Macduff is a part of Macbeth’s fate as well. From day one, Macduff is suspicious of Macbeth’s climb to the throne. For example, he leads a crusade to take down Macbeth and reclaims the throne to Malcolm. Macbeth’s fate is not just determined by Malcolm reclaiming the throne, but revenge for murdering Macduff’s family.
There are two types of violence in Macbeth, and they are both necessary for the theatrical development of the play. The first type that appears is greedy violence. This is shown when Macbeth kills Duncan due to his extreme ambition to have the throne. Additional occurrences of greedy violence are displayed when Macbeth kills Banquo, and when Macduff’s family is slaughtered. The second type of violence in the play is redeeming, or necessary.
Though the encouragements of the three witches and Lady Macbeth, Macbeth is entirely accountable for his downfall. Throughout the play Macbeth, Macbeth is a tragic hero who abolishes himself by his own wicked and selfish determinations. During the start of the play, Macbeth is shown as a brave, noble hero of Scotland who has fearlessly won the war. As the story progresses, Macbeth soon transforms into a dictator who is willing to kill anyone that becomes a danger to his monarchy. Although Macbeth is influenced by a number of factors that lead him to his downfall, his deep desire and character persuades his ambition in the end.
The supernatural motivates Macbeth comprehensively, to the extent that he murders King Duncan, Banquo and Macduff 's family. It galvanises him to do things that otherwise he would have thought were ludicrous. Firstly, the witches prophecies stimulated Macbeth to kill the ones he loves, as a consequence losing friends that were loyal to him. Additionally, Banquo 's ghost caused Macbeth to feel guilt and fear, causing him to rely on the witches’ predictions and having a false feeling of security. Finally, the vision of a bloody dagger that appeared right before the murder encouraged Macbeth to kill King Duncan.

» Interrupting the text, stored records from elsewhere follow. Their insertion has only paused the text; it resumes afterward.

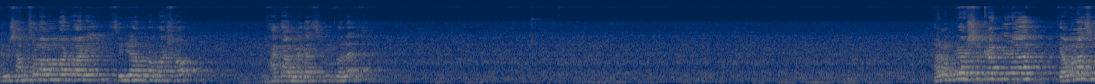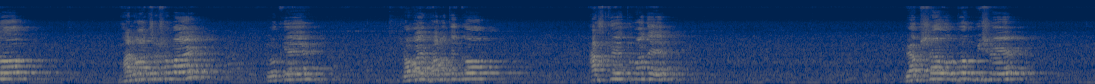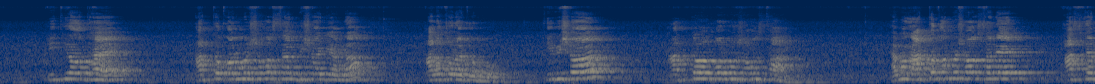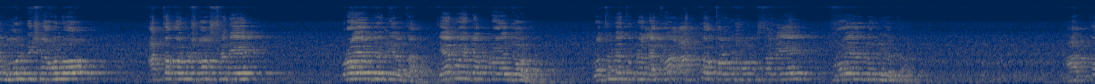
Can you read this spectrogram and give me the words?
আমি শামসুল আলম পাটোয়ারি, সিনিয়র প্রভাষক, Dhaka mega city college. Hello, প্রিয় শিক্ষার্থীরা, কেমন আছো? ভালো আছো সবাই? ওকে, সবাই ভালো থেকো। আজকে তোমাদের ব্যবসা উদ্যোগ বিষয়ে তৃতীয় অধ্যায় আত্মকর্মসংস্থান বিষয়টি আমরা আলোচনা করব। কি বিষয়? আত্মকর্মসংস্থান। এবং আত্মকর্মসংস্থানের আজকের মূল বিষয় হলো আত্মকর্মসংস্থানের প্রয়োজনীয়তা। কেন এটা প্রয়োজন? প্রথমে তোমরা লেখো, আত্মকর্মসংস্থানের প্রয়োজনীয়তা। আত্ম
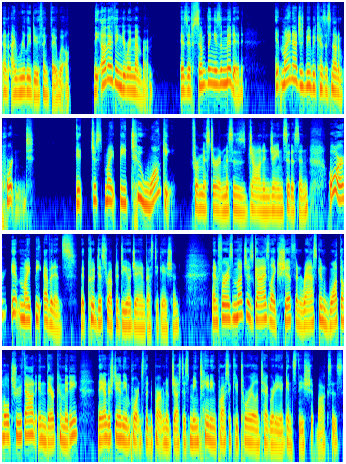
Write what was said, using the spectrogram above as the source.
And I really do think they will. The other thing to remember is if something is omitted, it might not just be because it's not important. It just might be too wonky for Mr. and Mrs. John and Jane Citizen, or it might be evidence that could disrupt a DOJ investigation. And for as much as guys like Schiff and Raskin want the whole truth out in their committee, they understand the importance of the Department of Justice maintaining prosecutorial integrity against these shitboxes.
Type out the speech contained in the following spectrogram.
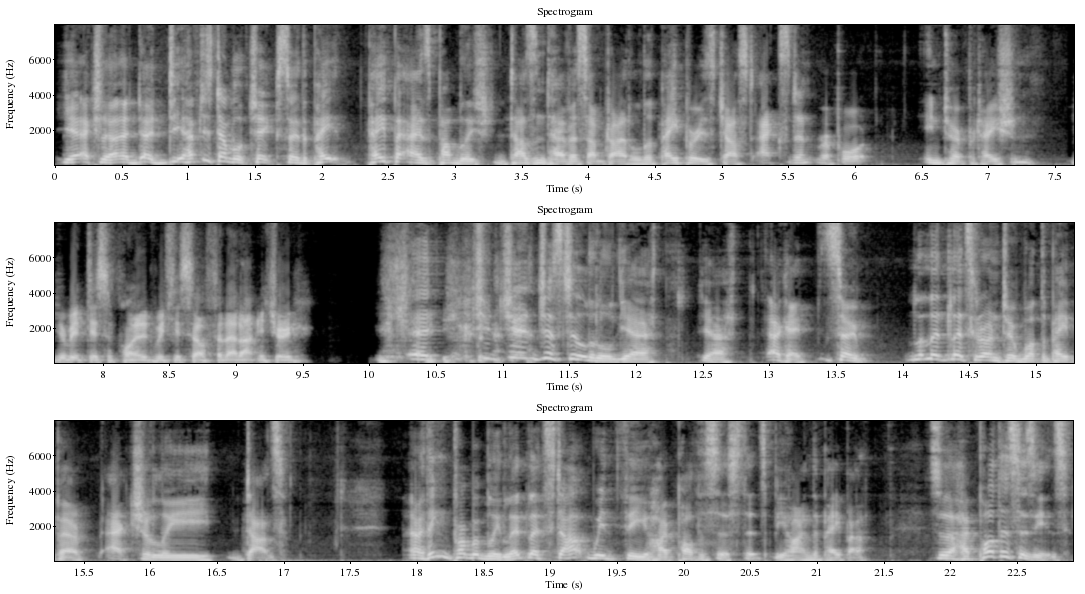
Yeah, actually, I, I have just double checked. So the pa- paper as published doesn't have a subtitle. The paper is just accident report interpretation. You're a bit disappointed with yourself for that, aren't you, Drew? uh, j- j- just a little, yeah, yeah. Okay, so let, us get on to what the paper actually does. I think probably let, let's start with the hypothesis that's behind the paper. So the hypothesis is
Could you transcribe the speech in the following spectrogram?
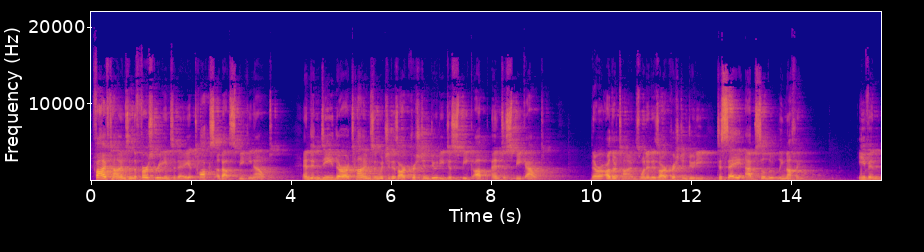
Five times in the first reading today, it talks about speaking out. And indeed, there are times in which it is our Christian duty to speak up and to speak out. There are other times when it is our Christian duty to say absolutely nothing, even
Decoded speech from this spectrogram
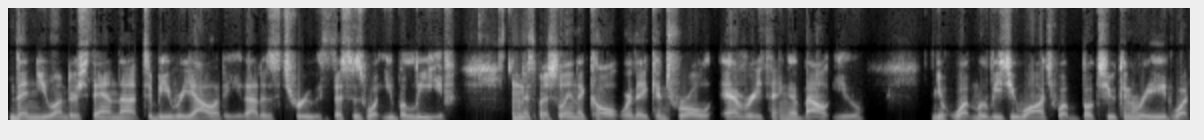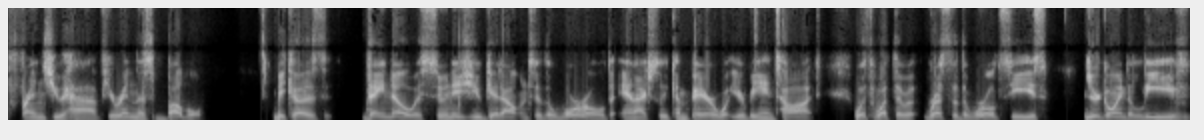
then you understand that to be reality. That is truth. This is what you believe. And especially in a cult where they control everything about you, what movies you watch, what books you can read, what friends you have, you're in this bubble because they know as soon as you get out into the world and actually compare what you're being taught with what the rest of the world sees, you're going to leave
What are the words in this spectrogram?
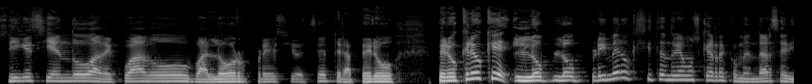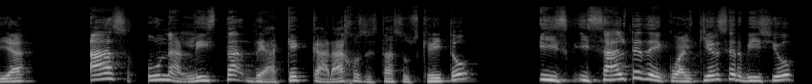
sigue siendo adecuado, valor, precio, etcétera. Pero, pero creo que lo, lo primero que sí tendríamos que recomendar sería haz una lista de a qué carajos estás suscrito y, y, salte de cualquier servicio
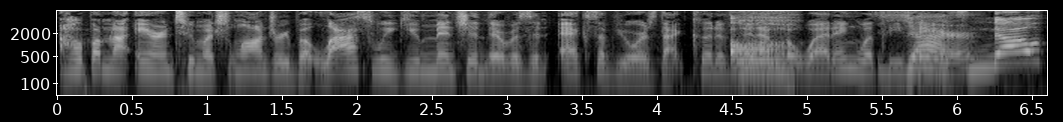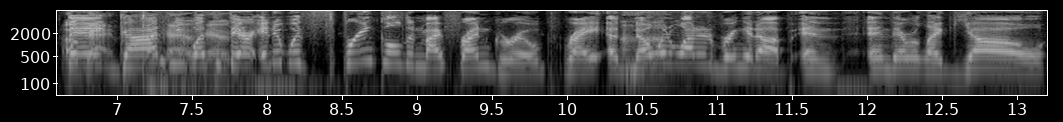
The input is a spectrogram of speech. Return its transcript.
I hope I'm not airing too much laundry, but last week you mentioned there was an ex of yours that could have been oh, at the wedding. Was he yes. there? No, thank okay. God okay, he okay, wasn't there. And it was sprinkled in my friend group, right? Uh-huh. No one wanted to bring it up. And and they were like, yo,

Macbeth, written by William Shakespeare, is a play that mainly focuses on one common theme of insanity. Macbeth gradually becomes plagued by intense guilt as his desire for power drives him to attain his goals by any means necessary, including committing murder. He kills Duncan in cold blood in order to become King, has Banquo killed by three murderers because he wishes to maintain his position as King, and finally, he has Macduff’s family slaughtered. Each of these occurrences takes place because of Macbeth’s will to be King, or they are a result of his guilt. Nonetheless, they are all completed of his free will, which is what causes him to deteriorate mentally.
He hallucinates Banquo in the chair he was going to sit on. Macbeth starts to act crazy and Lady Macbeth tries to tell the other men in the room how he is acting is normal. After the dinner Macbeth hears that Macduff went to England to reunite with Malcolm, Duncan 's son, to try for him to own the throne. Macbeth decides to take action and send some men to murder Macduff 's family. When Macduff comes back he finds out of his family 's death and joins Malcolm and his army to defeat Macbeth.
That summons thee to heaven or to hell”(2.1.63-65 ). Macbeth has become more courageous and prepared to murder Duncan. He has to kill Duncan to fulfill the prophecy and maintain his fate. Without anymore cowardice or fear, Macbeth kills the king.